Grasshoppers, crickets and bush-crickets
Even in their restricted sense, excluding the Dictyoptera, Mantodea and Phasmida, the Orthoptera still form the largest of the Polyneopteran or ‘orthopteroid’ orders; they are probably most closely related to the Phasmida.
Included within the group are the locusts, which are among the most devastating crop pests in many parts of the world; hence the Orthoptera as a whole are relatively well studied, at least by economic entomologists.
Members of the Orthoptera are generally medium to large insects, with long hind-legs that are often modified for jumping; the enlarged hind femora have a distinctive “herring-bone” pattern of musculature. Their mandibulate mouthparts are often cited as the classic example of the biting and chewing type.
The fore wings are generally narrow but thickened to form wing-covers that protect the much broader and more delicate hind wings when folded at rest. In several families the male fore wings form stridulatory organs, sometimes in combination with the hind legs. Females in some families have highly developed external ovipositors with which they lay their eggs in crevices in bark, plant stems or in the soil. Those groups that stridulate have a variety of hearing organs, either at the base of the abdomen or on the front tibiae.

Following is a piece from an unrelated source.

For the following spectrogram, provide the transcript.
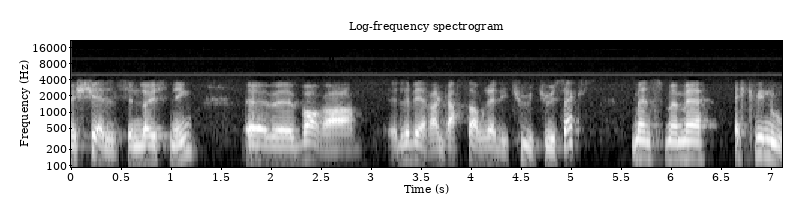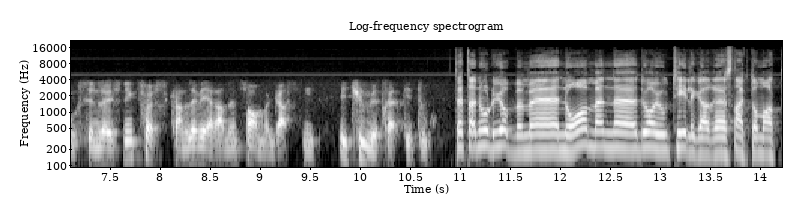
Michelle sin løsning bare eh, levere gass allerede i 2026, mens vi med Equinor sin løsning først kan levere den samme gassen i 2032. Dette er noe du jobber med nå, men eh, du har jo tidligere snakket om at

Being relatively large insects, with distinctive colour patterns and well-defined gross morphological characters, many species can be identified from photos, or at least with a hand-lens, but in some families there are many colour varieties which can be confusing. In some groups the stridulatory calls, known as songs, can be useful for identification especially if the specimen cannot be seen clearly, and the experienced orthopterist can recognise many species in the field by their songs alone, rather like ornithologists.
Worldwide there are around 24,000 known species in 29 families; in Britain there are 33 species in 10 families.